The other day, I went to an interest meeting for Walla Walla's masters in counseling psychology program. As the only sophomore in a group of juniors and seniors, I was slightly out of place: I was the only one the presenting professor hadn't met yet.
It was an informative meeting, one I was glad I attended. When I first came to this school, I was fairly certain I'd just stick around after I graduated and go straight on through the 2-year masters in counseling program. It's been slightly over a year since this idea concerning grad school (and ultimately concerning career) started to shift. So while I sat and listened to the details of program curriculum and financial aid and obligation, I couldn't help but think, Well, I am certainly uncertain. Guess I'm officially part of the club.

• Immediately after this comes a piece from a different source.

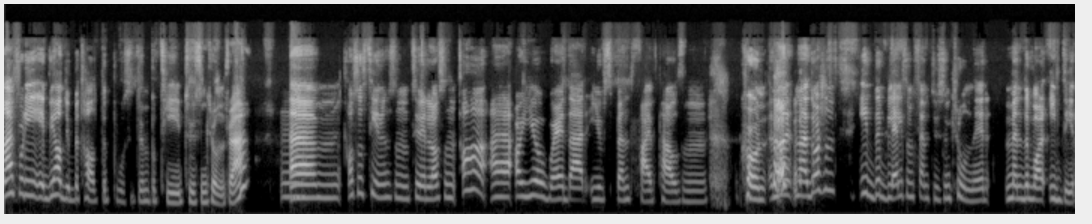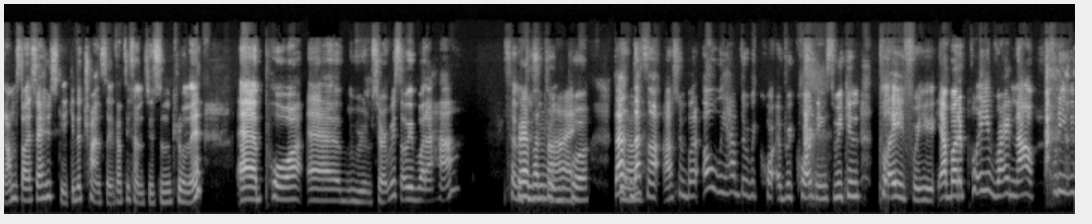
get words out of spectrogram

But that's an entirely different matter than what I wanted to explore. Several minutes into the meeting, the accompanying PowerPoint presentation flashed a slide onto the screen with this quote:
"Do not insulate yourself from the pain in the world. When we open ourselves to the pain of the world, we become the medicine that heals the world."
And I was astounded. This was how to explain it.
I was leading out in a Bible study one night a couple years ago, and while I can't remember the topic of the night or the means by which our conversation shifted in the manner that it did (which would be interesting to remember, considering the result), I do remember one thing that I said. I was trying to explain a compulsion that I had been experiencing since I was 17. The explanation went something like this:
|Tita Evelyn and I spent many hours tearfully|
discussing the pains of life.
"I know this may sound dark, or morbid, or twisted, or whatever…But I find I don't feel right unless I'm in a place where I can see the pain of those around me. In being in contact with people who are openly suffering, I feel like I am really living in reality, really connected to the reality of sin and the true condition of the world--not just walking through the façade of the world. The true state of earth and the realization of spiritual warfare become so much more evident. I need to see it--to have my gut wrenched by the sight of it and to have my heart ache from it--for my own soul. But beyond this, I feel like I need to see it so I can change it. I won't feel right unless I am acting as God's vessel for change, to bring love and healing to wounded hearts. I need to go to hell on earth so that I can bring some of heaven into it. I don't feel right unless that is where I am: in the hells of earth."
If I remember correctly, there was a slight pause, and then one of my friends leaned slightly towards me. "Yeah," he said, "that does sound kind of morbid."
So this week, when I read those two sentences, I was amazed at their power to succinctly encapsulate the stirring of my soul. And I wonder if, really, this isn't something that every heart yearns for in one capacity or another. To be honest and open and real with our pain, even as those around us are as well, there is connection, solidarity, support, understanding, comfort, growth, and healing.
The Lord's Prayer is probably one of the most well known passages of the Bible, up there with John 3:16 and Psalm 23. So it is easy to recite without realizing the full force or meaning of the words. But to me, when I get to that phrase "Your will be done on earth as it is in heaven," I can't help but stop and imagine what that would look like: for earth to fully experience God's will, no sin attached, earth would be as heaven.
|A sharing of heaven.|
So then the question is how can God's will be done on earth? What does that look like? And I think it looks like us. Humans living in the love and light of God, touching those around us, passing on this love and this light. Living as though we were already in heaven. And if we each live as a piece of heaven, I think the world would seem…less like hell.
So I claim this as my truth and the pull of my heart. I will not insulate myself from pain. I will feel it. And I will work by God's will to heal it. To be medicine.